It took a Pima County Superior Court jury only an hour of deliberation before convicting David Soto Cecena, 41.
His child victim was 4-years-old when Cecena began sexual abusing her. By the time she was 14, nine years later, this vicious child rapist was sexually exploiting the terrified girl on a daily basis.
The cold-blooded pedophile is described as having “absconded” when his bail, which was originally set at the ridiculously low amount of $10,000, was further lowered to a mere $5,000 by sympathetic judge, Deborah Bernini, when she learned the pedophile’s 11-year-old son was terminally ill. Bernini might have shown similar compassion for the victim of Cecena’s continuous brutality, and for the future victims of this pedophile, by denying his hardship request.

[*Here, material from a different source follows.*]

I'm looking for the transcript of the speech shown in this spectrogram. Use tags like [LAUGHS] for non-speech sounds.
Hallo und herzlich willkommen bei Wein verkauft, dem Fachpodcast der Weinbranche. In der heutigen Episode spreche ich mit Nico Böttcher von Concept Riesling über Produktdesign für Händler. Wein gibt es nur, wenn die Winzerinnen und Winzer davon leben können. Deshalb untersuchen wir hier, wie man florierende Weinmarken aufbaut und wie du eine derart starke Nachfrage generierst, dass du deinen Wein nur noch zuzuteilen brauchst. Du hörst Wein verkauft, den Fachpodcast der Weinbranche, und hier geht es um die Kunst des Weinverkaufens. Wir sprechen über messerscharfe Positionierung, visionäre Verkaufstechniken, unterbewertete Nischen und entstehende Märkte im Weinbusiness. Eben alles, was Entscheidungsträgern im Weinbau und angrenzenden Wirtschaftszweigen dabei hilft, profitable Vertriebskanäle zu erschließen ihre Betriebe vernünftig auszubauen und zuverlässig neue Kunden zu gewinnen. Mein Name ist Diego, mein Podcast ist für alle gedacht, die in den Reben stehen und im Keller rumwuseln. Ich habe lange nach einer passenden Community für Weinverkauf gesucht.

As might reasonably be expected, Cecena made the lowered bail and fled. He was not present for either the trial or verdict. In the unlikely possibility he is ever caught, a sentence, which ranges from 13 to 27 years, will be imposed.

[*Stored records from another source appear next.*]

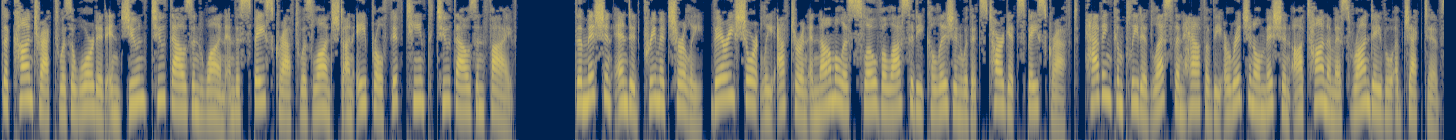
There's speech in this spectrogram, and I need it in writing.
The contract was awarded in June 2001 and the spacecraft was launched on April 15, 2005. The mission ended prematurely, very shortly after an anomalous slow-velocity collision with its target spacecraft, having completed less than half of the original mission autonomous rendezvous objectives.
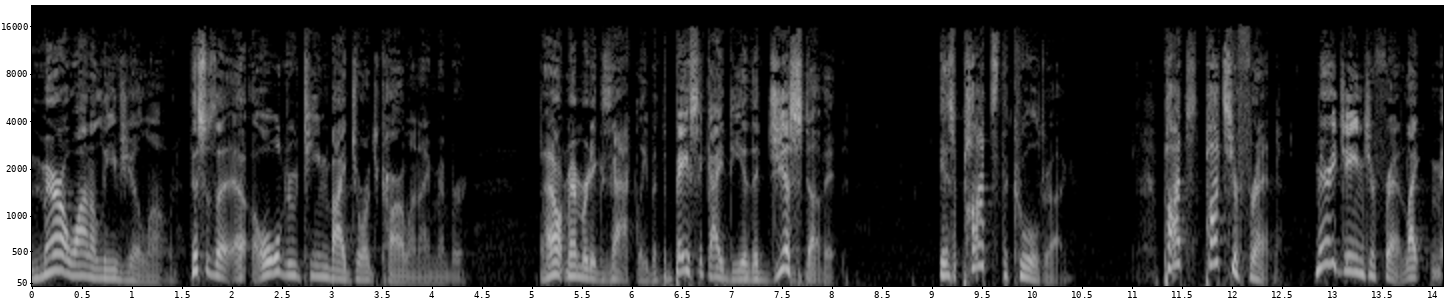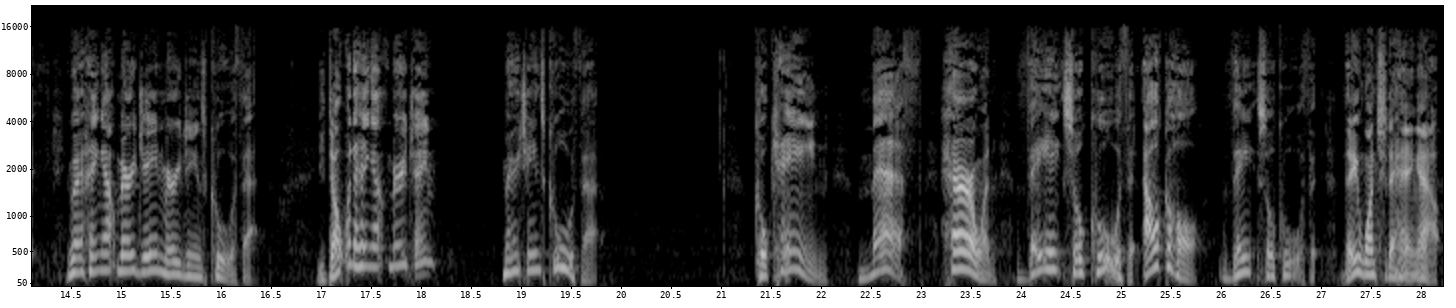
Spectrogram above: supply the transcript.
marijuana leaves you alone. This was an old routine by George Carlin, I remember. And I don't remember it exactly, but the basic idea, the gist of it, is pot's the cool drug. Pot's pot's your friend. Mary Jane's your friend. Like you want to hang out Mary Jane? Mary Jane's cool with that. You don't want to hang out with Mary Jane? Mary Jane's cool with that. Cocaine, meth, heroin, they ain't so cool with it. Alcohol, they ain't so cool with it. They want you to hang out.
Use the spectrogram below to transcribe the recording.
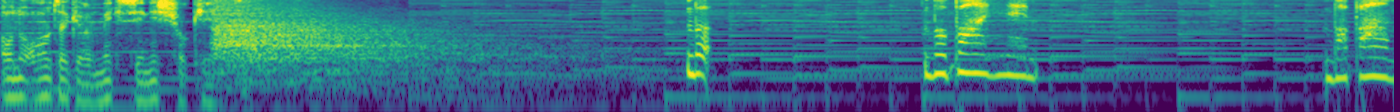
onu orada görmek seni şok etti. Ba babaannem, babam,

Unfortunately, Judge Bernini is not up for retention on the November 2 General Election ballot. On the Pima County court’s welcome video Presiding Judge Jan Kearney says their mission is to provide timely, fair and efficient justice which instills public confidence in the system.
In this case the mission has fallen far short of its goal.
Recently Deborah O’Malley, formerly with The Heritage Foundation Center for Legal and Judicial Studies and now a Fellow at the John Jay Institute wrote this cogent review titled A Defense of the Elected Judiciary.
We urge you to read it. There are forty-eight judges up for retention in Maricopa County (greater Phoenix area), eight judges in Pima County (greater Tucson), and seven judges standing for retention on Division One of the Court of Appeals. Of the five Arizona Supreme Court Justices, only the name of the chief justice will appear on the November ballot.
Not a single Arizona judge has ever been removed through the farcical retention process.